Smith says his rewards came when a young student would graduate or achieve some goal in their lives. His goals have always been geared toward promoting recognition of Indian people and to be proud of their heritage.
Today we enjoy the Cultural Centre as well as the expansion of two more education institutions.
Smith was the founder of the Battlefords Friendship Centre. Through many hours of hard work, patience and perseverance, Smith started the North Battleford Pow-wow. This pow-wow grew to be one of the biggest and the best pow-wow in the province.
During his regime as Director of the Friendship Centre, Smith was instrumental in starting the first all Indian Hockey tournament. The dates in March were carefully selected as the final tournament in the season. He contacted several bands he thought would be interested and invited them to participate for fun and sport with no money involved. Today, this tournament is one of the biggest and best hockey action in the province. This tournament attracts top native calibre hockey in the provinces of Alberta, Saskatchewan, Manitoba and as far east as Ontario.
Twice in his lifetime, Smith was stricken with paralysis. His determination and stubborn nature has enabled him to overcome his disability. A year ago, Smith suffered a stroke which left him paralysed on the left side. Two months later he was wheelchair bound. Today, he walks with a cane, by next summer we should see him riding his saddle horse.
Smith is still actively involved in the Elders program at the Cultural Centre. He is always willing to assist in whatever capacity he can, often helping young University students at his home.
Smith always participated in sports, soccer, etc. Not necessarily to be the best, but to help his team-mates. His father always encouraged him to take part. Smith was a playmaker and would be in a position to kick the ball to one of his team-mates and score. This was the pattern he would follow throughout his career, a team maker, with dreams to start the ball rolling.

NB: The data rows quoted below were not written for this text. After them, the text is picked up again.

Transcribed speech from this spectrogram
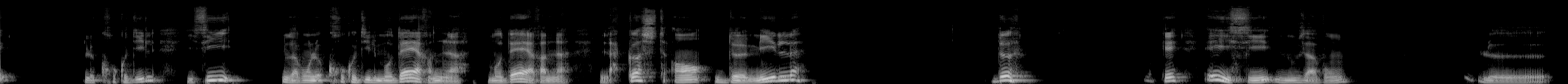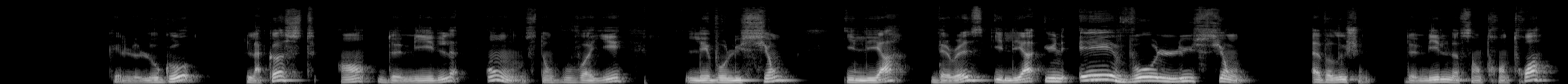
Le crocodile. Ici, nous avons le crocodile moderne, moderne, Lacoste en 2000. 2. OK? Et ici, nous avons le le logo Lacoste en 2011. Donc vous voyez l'évolution. Il y a, there is, il y a une évolution, evolution, de 1933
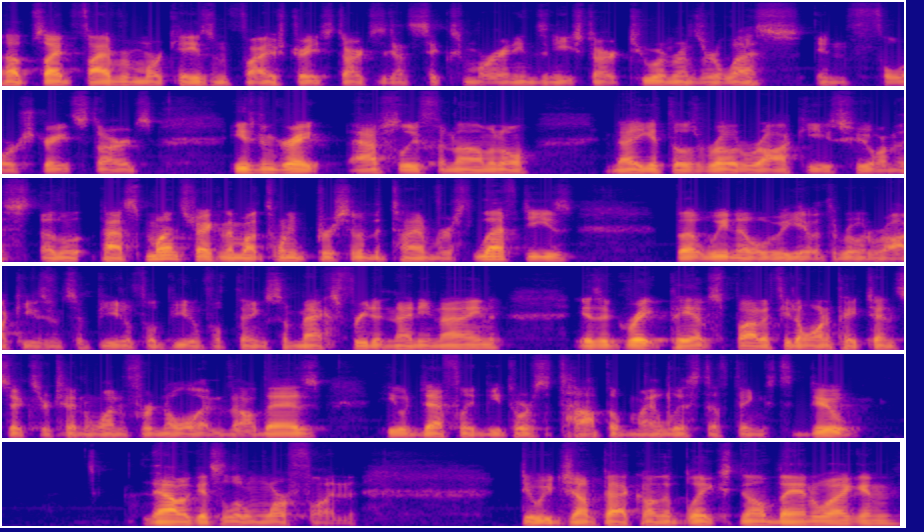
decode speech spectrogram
upside. Five or more Ks in five straight starts. He's got six more innings in each start, two runs or less in four straight starts. He's been great, absolutely phenomenal. Now you get those road Rockies who on the uh, past month striking about 20% of the time versus lefties but we know what we get with the Road Rockies. It's a beautiful, beautiful thing. So Max Fried at 99 is a great pay up spot if you don't want to pay 10 6 or 10 1 for Nola and Valdez. He would definitely be towards the top of my list of things to do. Now it gets a little more fun. Do we jump back on the Blake Snell bandwagon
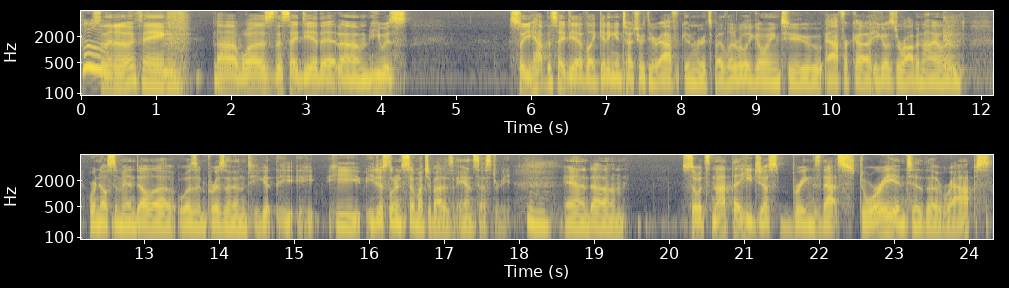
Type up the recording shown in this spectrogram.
Whew. So then another thing uh, was this idea that um, he was. So you have this idea of like getting in touch with your African roots by literally going to Africa. He goes to Robben Island, where Nelson Mandela was imprisoned. He get he he he, he just learns so much about his ancestry, and um, so it's not that he just brings that story into the raps,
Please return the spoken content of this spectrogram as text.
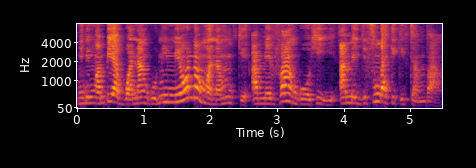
nilimwambia bwanangu nimeona mwanamke amevaa nguo hii amejifunga kikitambaa kitambaa.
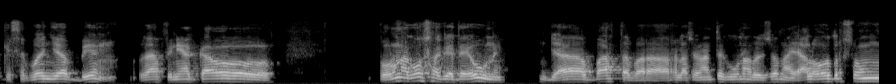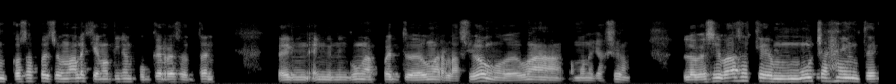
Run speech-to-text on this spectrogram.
que, se pueden llevar bien. al fin y al cabo, por una cosa que te une, ya basta para relacionarte con una persona. Ya los otros son cosas personales que no tienen por qué resaltar en, ningún aspecto de una relación o de una comunicación. Lo que sí pasa es que mucha gente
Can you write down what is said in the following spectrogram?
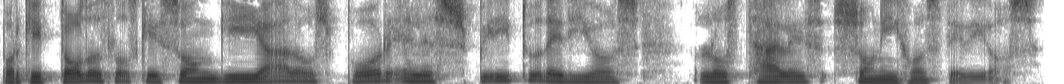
Porque todos los que son guiados por el Espíritu de Dios, los tales son hijos de Dios.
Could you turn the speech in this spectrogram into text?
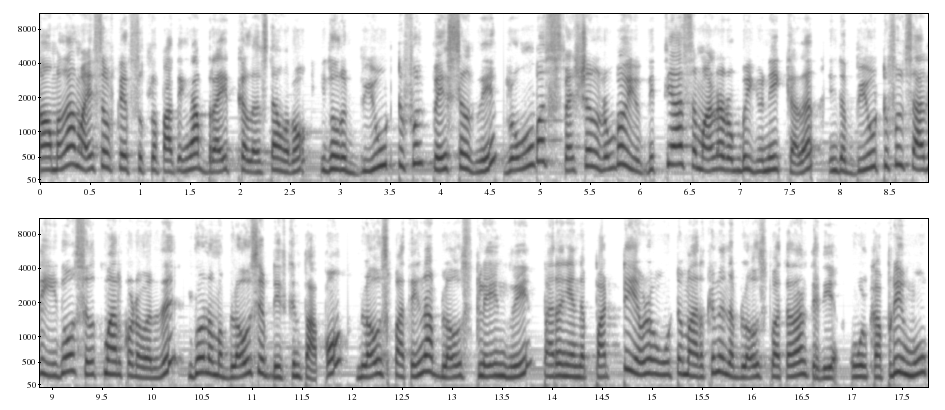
நாம தான் மைசூர் ஃபேப்ஸுக்கு பாத்தீங்கன்னா பிரைட் கலர்ஸ் தான் வரும். இது ஒரு பியூட்டிஃபுல் பேஸ்டல் கிரீன் ரொம்ப ஸ்பெஷல் ரொம்ப வித்தியாசமான ரொம்ப யூனிக் கலர் இந்த பியூட்டிஃபுல் சாரி இதுவும் சில்க் மார்க்கோட வருது. இதுவும் நம்ம பிளவுஸ் எப்படி இருக்குன்னு பார்ப்போம் பிளவுஸ் பாத்தீங்கன்னா பிளவுஸ் பிளேன் கிரீன் பாருங்க இந்த பட்டு எவ்வளவு ஊட்டமா இருக்குன்னு இந்த பிளவுஸ் பார்த்தா தான் தெரியும். உங்களுக்கு அப்படியே மூவ்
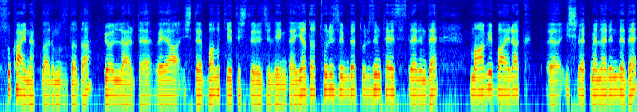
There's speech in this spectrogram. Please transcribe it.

The Indian in Smith does not allow him to take any credit for his achievements nor to be recognized for his contribution to society. We do not wish to honour Smith, but to thank him for his dedication and work towards the betterment of Indian people. We hope he will continue to serve as a role model to the many students he taught or came in contact with.